The Douglas County Health Department suspects a rare, brain-eating amoeba led to a child’s death. The UNMC infectious disease expert says there are only a handful of known cases in the U.S. every year, but people should take precautions when swimming in rivers, lakes or streams.

The Nebraska child died after being infected with a rare, brain-eating amoeba. Some people are afraid to get back in the water, even though there are only a handful of known cases in the U.S. every year.

The child was admitted to a hospital within 48 hours of the onset of symptoms and died days later.

Naegleria fowleri is an amoeba that can cause primary amebic meningoencephalitis, a brain infection that is nearly always fatal. People get infected through their nose and suffer from headaches to seizures and die within five days.
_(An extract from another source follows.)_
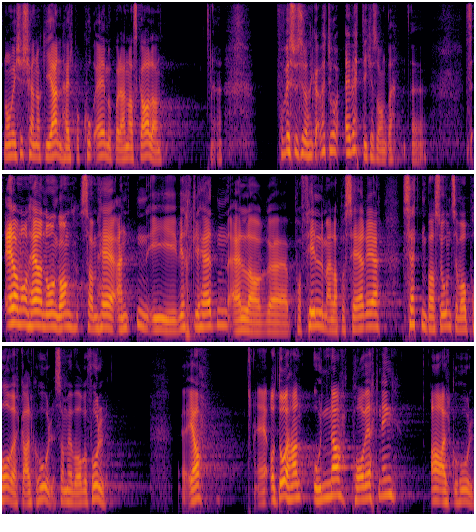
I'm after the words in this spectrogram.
når vi ikke kjenner oss igjen helt på hvor er vi på denne skalaen. Eh, for hvis du sitter og tenker vet du hva, jeg vet ikke, Sondre. Eh, er det noen her noen gang som har enten i virkeligheten eller eh, på film eller på serie sett en person som har påvirka alkohol, som har vært full? Ja, og Da er han under påvirkning av alkohol.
Rupp and Douglas County Health say you should take precautions when you’re around rivers, lakes or streams, and avoid digging or stirring up the sediment at the bottom.

The Nebraska health department warned people to use caution when swimming in warm freshwater during prolonged high temperatures and to avoid diving or jumping into the water, submerging the head underwater or engaging in other water-related activities that cause water to go up the nose forcefully.

To learn more about this shocking story, please consider the news outlets listed below to stay in the know.

  1. Rare brain-eating amoeba suspected of killing child who swam in Elkhorn River  KETV Omaha
  2. Nebraska Child’s Death Blamed On ‘Brain-Eating Amoeba’  NBC News
  3. Nebraska child dead from suspected brain-eating amoeba  Fox News
  4. Health officials suspect a Nebraska child died from the brain-eating amoeba Naegleria fowleri after swimming  CNN
  5. Child in Douglas County dies from suspected brain-eating amoeba infection  KETV Omaha
John Nightbridge is a veteran reporter, researcher, and economic policy major from UCLA. Passionate about world issues and potential ways to solve them is a significant focus of his work. Writing freelance and reading the news are John's passions at work. Outside of work, it's all about sky diving, surfing, and stock market modeling.